- Inform your doctor if you are expecting, intend to get pregnant, or are nursing a baby. Call your doctor right away if you get pregnant while taking chlorthalidone.
- You should let your doctor or dentist know that you are taking chlorthalidone if you are having surgery, including dental surgery.
- You should be aware that this medication might make you sleepy. Until you are certain of how this medication affects you, do not operate machinery or drive a car.
- Keep in mind that drinking can exacerbate the effects of this drug’s sedation.
- Have a plan to limit your time spent in the sun and to use sunscreen, sunglasses, and protective clothes. Your skin could become sun-sensitive if you use chlorthalidone.
What special dietary instructions should I follow?
Observe your doctor’s recommendations. A daily exercise routine, a low-sodium or low-salt diet, potassium supplements, and consuming more potassium-rich foods (such as bananas, prunes, raisins, and orange juice) are a few examples.
What should I do if I forget a dose?
If you miss a dosage, take it as soon as you recall. If your next dose is approaching, skip the missed one and carry on with your regular dosing regimen. To make up for a missing dose, do not take a second one.
What side effects can this medication cause?
You should experience less frequent urination after taking chlorthalidone for a few weeks.
If any of these symptoms are severe or do not go away, let your doctor know right once:
- Muscular tremor
- Abdominal pain
- Uneasy stomach
- Reduced appetite
- Hair fall
Call your doctor right away if you have any of the following symptoms:
- Throat infection with fever
- Uncommon bruising or bleeding
- Severe skin rash with skin that is peeling
- Breathing or swallowing challenges
You or your doctor can submit a report to the Food and Drug Administration’s (FDA) MedWatch Adverse Event Reporting programme online or by phone if you have a serious side event (1-800-332-1088).
What should I know about storage and disposal of this medication?
Keep this medication tightly closed in the original container and out of the reach of children. Keep it away from excessive heat and moisture at room temperature (not in the bathroom).
Unused prescriptions must be disposed of carefully to prevent pets, kids, and other people from ingesting them. You should not, however, dispose of this medication in the toilet. Instead, utilising a medicine take-back programme is the easiest approach to get rid of your medication. To find out about take-back programmes in your area, speak with your pharmacist or the garbage/recycling department in your city. If you do not have access to a take-back programme, see the FDA’s Safe Disposal of Medications website at http://goo.gl/c4Rm4p for additional information.

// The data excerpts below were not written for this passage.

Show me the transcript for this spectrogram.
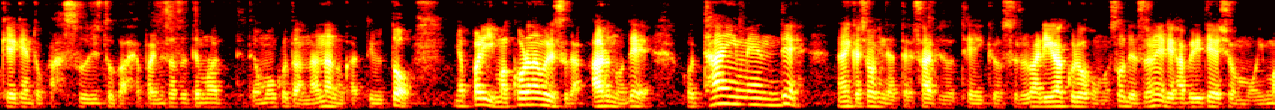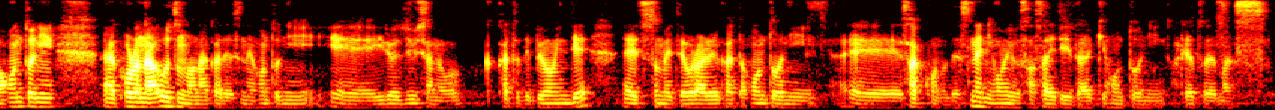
経験とか数字とかやっぱり見させてもらってて思うことは何なのかっていうと、やっぱり今コロナウイルスがあるので、こ対面で何か商品だったりサービスを提供する、まあ、理学療法もそうですよね、リハビリテーションも今本当にコロナ渦の中ですね、本当に、えー、医療従事者の方で病院で、えー、勤めておられる方、本当に、えー、昨今のですね、日本を支えていただき本当にありがとうございます。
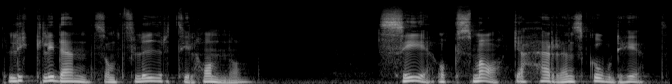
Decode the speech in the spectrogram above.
Lycklig den som flyr till honom. Se och smaka Herrens godhet.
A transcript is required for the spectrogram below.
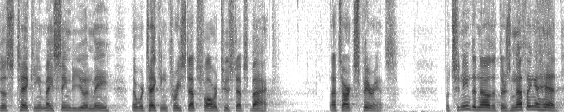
just taking, it may seem to you and me that we're taking three steps forward, two steps back. That's our experience. But you need to know that there's nothing ahead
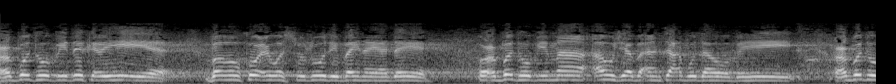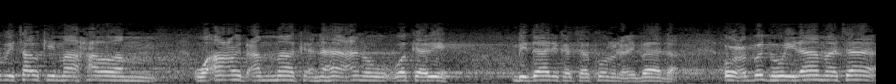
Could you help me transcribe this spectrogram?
اعبده بذكره بالركوع والسجود بين يديه. اعبده بما أوجب أن تعبده به. اعبده بترك ما حرم. وأعرض عما نهى عنه وكره. بذلك تكون العبادة. أعبده إلى متى؟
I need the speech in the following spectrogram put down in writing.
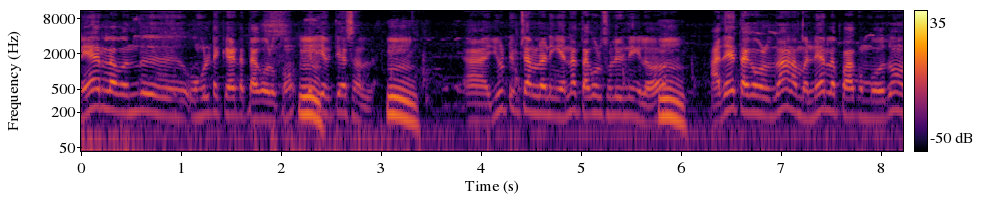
நேர்ல வந்து உங்கள்ட்ட கேட்ட தகவலுக்கும் பெரிய வித்தியாசம் இல்ல. யூடியூப் சேனல்ல நீங்க என்ன தகவல் சொல்லியிருந்தீங்களோ அதே தகவல் தான் நம்ம நேர்ல பார்க்கும்போதும்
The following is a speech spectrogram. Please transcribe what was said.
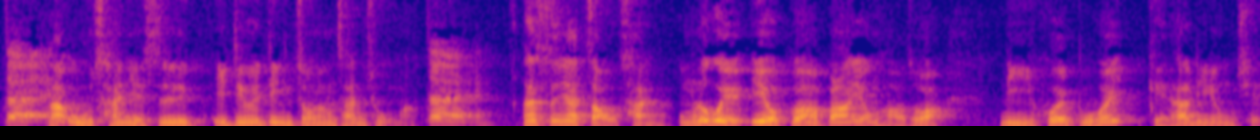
对那午餐也是一定会订中央餐厨嘛。对，那剩下早餐，我们如果也也有办法帮他用好的话，你会不会给他零用钱？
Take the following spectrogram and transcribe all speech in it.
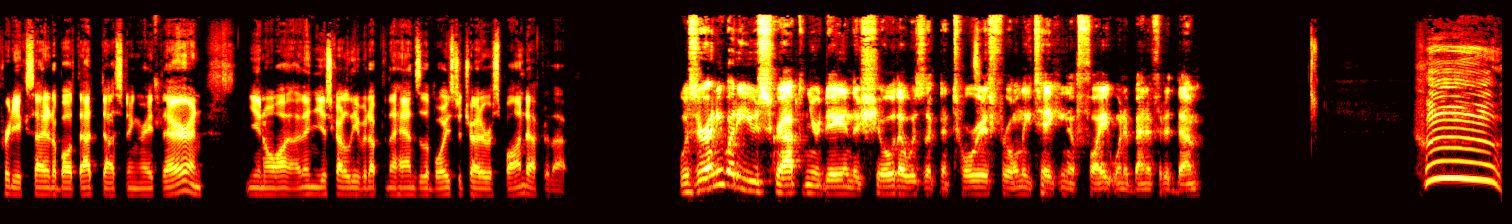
pretty excited about that dusting right there, and you know, uh, then you just got to leave it up to the hands of the boys to try to respond after that. Was there anybody you scrapped in your day in the show that was like notorious for only taking a fight when it benefited them? Who?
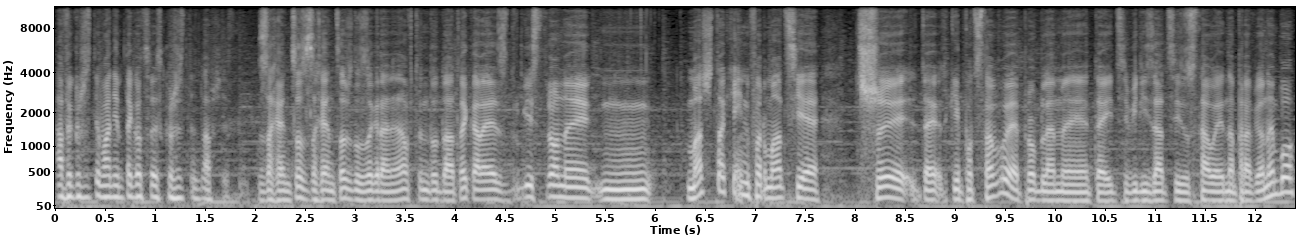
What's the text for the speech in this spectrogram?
a wykorzystywaniem tego, co jest korzystne dla wszystkich. Zachęcasz, zachęcasz do zagrania w ten dodatek, ale z drugiej strony mm, masz takie informacje, czy te takie podstawowe problemy tej cywilizacji zostały naprawione, bo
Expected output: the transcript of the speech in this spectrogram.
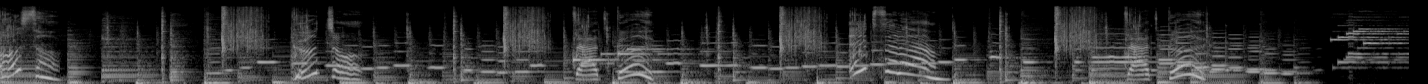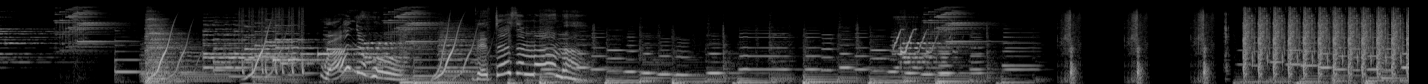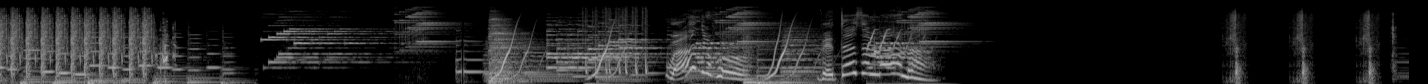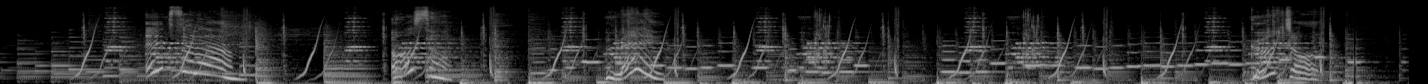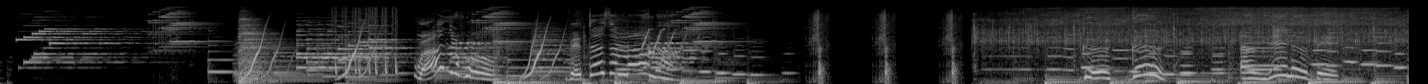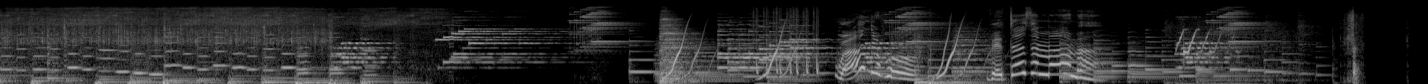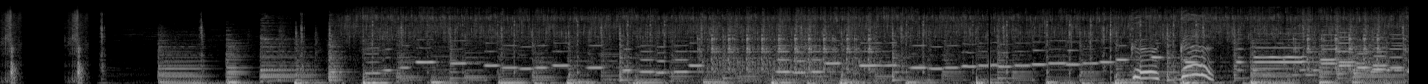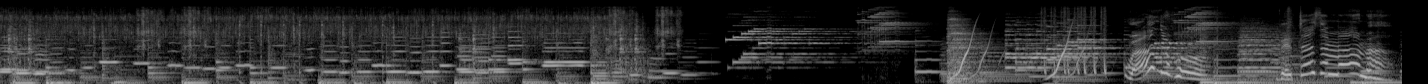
Awesome! Good job! That's good! Excellent! That's good! Wonderful! Better than Mama! Wonderful! Better than Mama! Excellent! Awesome! Great! Good job! Wonderful! Better than Mama! Good, good! A little bit. Wonderful! Better than Mama! Good, good! Wonderful! Better than Mama!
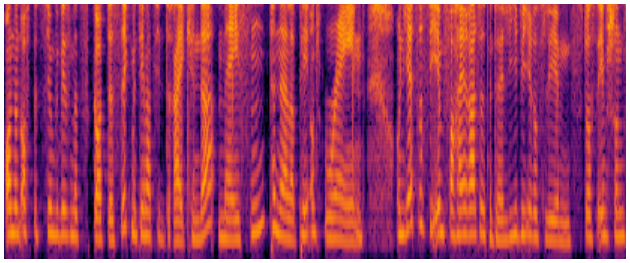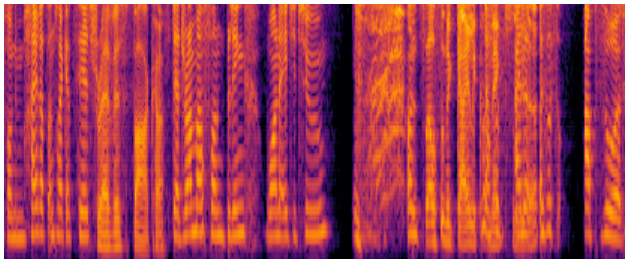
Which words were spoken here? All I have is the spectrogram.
On- und Off-Beziehung gewesen mit Scott Disick. Mit dem hat sie drei Kinder. Mason, Penelope und Rain. Und jetzt ist sie eben verheiratet mit der Liebe ihres Lebens. Du hast eben schon von dem Heiratsantrag erzählt. Travis Barker. Der Drummer von Blink 182. Das ist auch so eine geile Das Connection. ist eine, wieder. es ist absurd.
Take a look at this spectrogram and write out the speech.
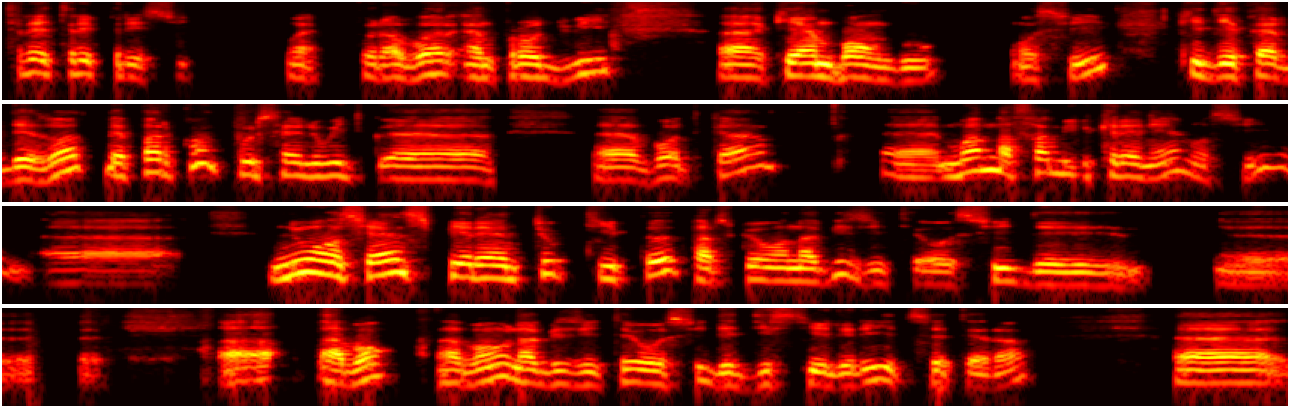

Although many containers (such as weekly pill minders and those for eye drops, creams, patches, and inhalers) are not child-resistant and are simple for young children to open, it is crucial to keep all medications out of sight and out of reach of children. Always lock safety caps and promptly stash medication up and away from young children where it is out of their sight and reach to prevent poisoning. http://www.upandaway.org
In case of emergency/overdose
Call the poison control hotline at 1-800-222-1222 in the event of an overdose. Moreover, information can be found online at https://www.poisonhelp.org/help. Call 911 right once if the person has collapsed, experienced a seizure, is having difficulty breathing, or cannot be roused.
What other information should I know?
Keep all of your appointments with your physician and the lab. Blood tests should be performed occasionally, and your blood pressure should be checked often.
No one else should take your medication. Any queries you may have regarding medication refills should be directed to your pharmacist.
You should keep a written record of every medication you take, including any over-the-counter (OTC) items, prescription drugs, and dietary supplements like vitamins and minerals. This list should be brought with you whenever you see a doctor or are admitted to the hospital. You should always have this information with you in case of emergencies.